Login name for new user []: archie
User ID ('UID') [ defaults to next available ]:
Initial group [ users ]:

Additional groups (comma separated) []: audio,games,lp,optical,power,scanner,storage,video

Home directory [ /home/archie ]:

Shell [ /bin/bash ]:

Expiry date (YYYY-MM-DD) []:

As shown in the example, you are advised to enter values only for the Login name and the Additional groups, and leave empty all the other fields.

The list of Additional groups in the example is a typical choice for a desktop system, hence it is recommended especially for beginners:

  • audio - for tasks involving sound card and related software.
  • games - for write permission for games in the games group.
  • lp - for managing printing tasks.
  • optical - for managing tasks pertaining to the optical drive(s).
  • power - for allowing interactions with power options (e.g. shutdown with power button).
  • scanner - for using a scanner.
  • storage - for managing storage devices.
  • video - for video tasks and hardware acceleration.

For additional information about listed and other groups see User groups.

Now you will be presented with a preview of your new account, and the ability to cancel or continue operations: after pressing Template:Keypress the account will be created, and you will be prompted to enter additional, optional information for the new user (e.g. the full name). After that, you will be asked to enter the password for your account.

Non-interactive method

# useradd -m -g users -G audio,games,lp,optical,power,scanner,storage,video -s /bin/bash archie

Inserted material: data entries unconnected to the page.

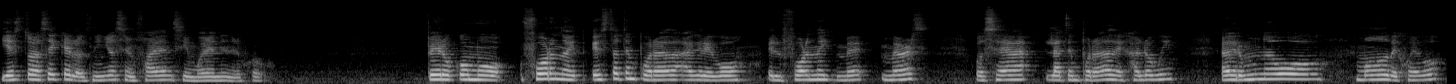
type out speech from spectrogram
y esto hace que los niños se enfaden si mueren en el juego. Pero como Fortnite esta temporada agregó el Fortnite Merge, o sea, la temporada de Halloween, agregó un nuevo modo de juego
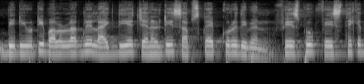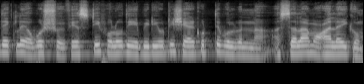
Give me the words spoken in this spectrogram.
ভিডিওটি ভালো লাগলে লাইক দিয়ে চ্যানেলটি সাবস্ক্রাইব করে দিবেন। ফেসবুক পেজ থেকে দেখলে অবশ্যই পেজটি ফলো দিয়ে ভিডিওটি শেয়ার করতে বলবেন না। আসসালামু আলাইকুম।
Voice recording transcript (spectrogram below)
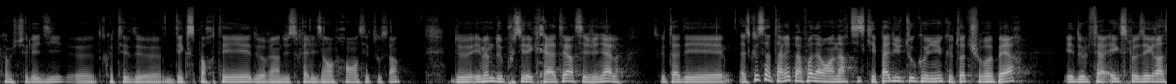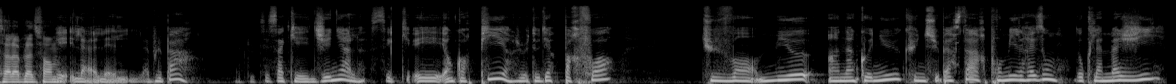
comme je te l'ai dit, de, de côté de- d'exporter, de, réindustrialiser en France et tout ça. De, et même de pousser les créateurs, c'est génial. Parce que t'as des... Est-ce que ça t'arrive parfois d'avoir un artiste qui est pas du tout connu, que toi tu repères, et de le faire exploser grâce à la plateforme? Et la, la- la plupart. C'est ça qui est génial. Et encore pire, je vais te dire que parfois, tu vends mieux un inconnu qu'une superstar pour mille raisons. Donc la magie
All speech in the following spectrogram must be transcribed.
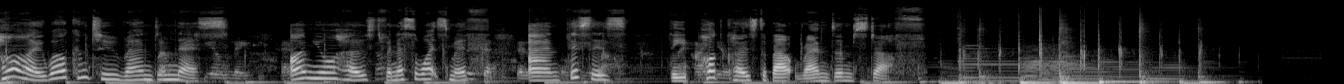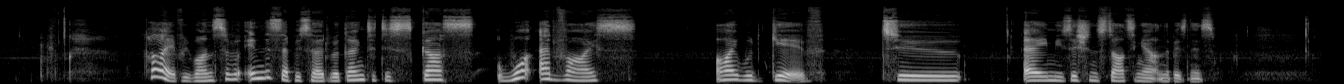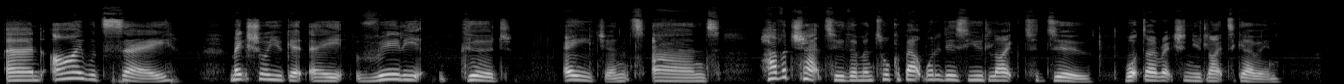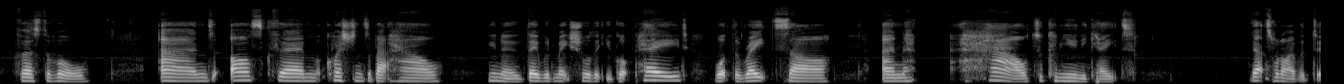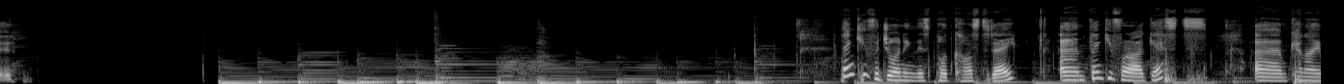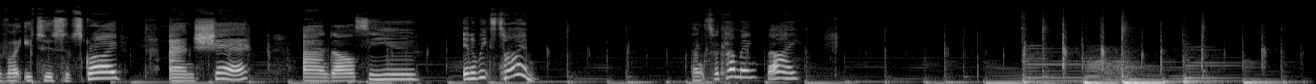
Hi, welcome to Randomness. I'm your host, Vanessa White Smith, and this is the podcast about random stuff. Hi, everyone. So, in this episode, we're going to discuss what advice I would give to a musician starting out in the business. And I would say make sure you get a really good agent and have a chat to them and talk about what it is you'd like to do, what direction you'd like to go in, first of all, and ask them questions about how, you know, they would make sure that you got paid, what the rates are, and how to communicate. That's what I would do. Thank you for joining this podcast today, and thank you for our guests. Um, can I invite you to subscribe and share? And I'll see you in a week's time. Thanks for coming. Bye.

You will have to set a password using passwd. To enter additional information you can use the chfn command.

Deleting the user account

In the event of error, or if you wish to delete this user account in favor of a different name or for any other reason, use userdel:

# userdel -r [username]

The -r option will remove the user's home directory and its content, along with the the user's mail spool.

More information

Read Users and Groups for further information. If you want to change the name of your user or any existing user, consult the Change username page. You may also check the man pages for usermod(8) and gpasswd(8). Template:Beginners' Guide navigation